The Federal Trade Commission (FTC) has released a short video to help users spot and defend against romance scams. In this type of fraud, cyber criminals gain the confidence of their victims and trick them into sending money. The video includes stories that romance scammers tell to online daters to get them to send money and offers tips for avoiding these scams. Use caution when online dating, and never send money or gifts to someone you have not met in person. The Cybersecurity and Infrastructure Security Agency (CISA) encourages users to review FTC’s article on Romance Scams and NCCIC’s tip on Staying Safe on Social Networking Sites.
Anthony Levandowski, a pioneer in self-driving car technology, was criminally charged on Tuesday with stealing trade secrets from his former employer Google before joining rival Uber Technologies Inc (UBER.N). The 33-count indictment made public by the U.S. Department of Justice largely mirrors allegations that the Waymo unit of Google parent Alphabet Inc (GOOGL.O), where Levandowski had worked, made in a 2017 civil lawsuit against Uber, which later settled. His lawyers said Levandowski stole nothing, and that they looked forward to proving his innocence at trial. Levandowski, 39, pleaded not guilty to the charges through one of his lawyers, at an arraignment before U.S. Magistrate Judge Nathanael Cousins in San Jose, California.
CamScanner is a very popular Phone PDF creator app with more than 100 million downloads on Google Play Store. Experts from Kaspersky have discovered malware in the free Android version of the CamScanner app that could be used by attackers to remotely hack Android devices and steal targets’ data. Google has already removed the CamScanner app from the official Play Store and users have to uninstall the app from their Android device immediately. Malware researchers discovered a Trojan Dropper module in the app that could be exploited by remote attackers to download and install malicious payloads without any user interaction. The module was hidden in a 3rd-party advertising library that the author of the app recently was introduced.
Imperva has announced that the cloud web application firewall product formerly called Incapsula suffered a data exposure that allowed unauthorized access to customer data. The company said that a third party informed it on August 20 of the exposure, which existed through September 15, 2017. According to the notice posted on the CEO’s blog, a subset of Incapsula customers had email addresses, hashed and salted passwords, API keys, and customer-provided SSL certificates exposed. The blog post notes that the company is taking a variety of actions addressing the exposure, from engaging forensics experts and informing affected customers to forcing password rotations.

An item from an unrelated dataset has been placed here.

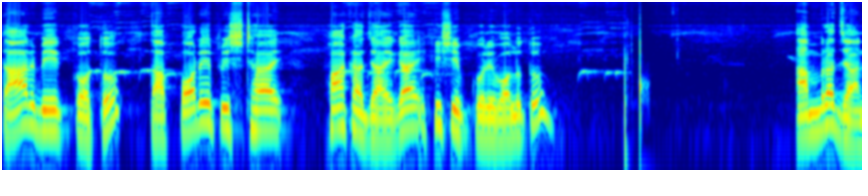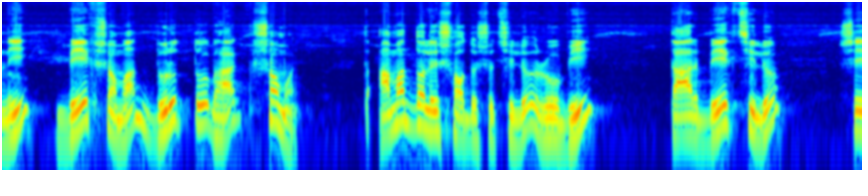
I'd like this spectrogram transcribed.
তার বেগ কত? তা পরে পৃষ্ঠায় ফাঁকা জায়গায় হিসেব করে বলো তো। আমরা জানি বেগ সমান দূরত্ব ভাগ সময়। তো আমার দলের সদস্য ছিল রবি, তার বেগ ছিল সে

NATO’s secretary-general has once again declared that members of the alliance will respond with force to cyber-attacks, in line with Article 5 of its founding treaty. Jens Stoltenberg, the North American and western/northern Europe alliance’s main man, wrote in the latest issue of Prospect magazine that “an attack against one ally” would trigger action from every member of the collective-defence grouping. “For NATO, a serious cyberattack could trigger Article 5 of our founding treaty,” wrote the secretary-general. “We have designated cyberspace a domain in which NATO will operate and defend itself as effectively as it does in the air, on land, and at sea. This means we will deter and defend against any aggression towards allies, whether it takes place in the physical world or the virtual one.”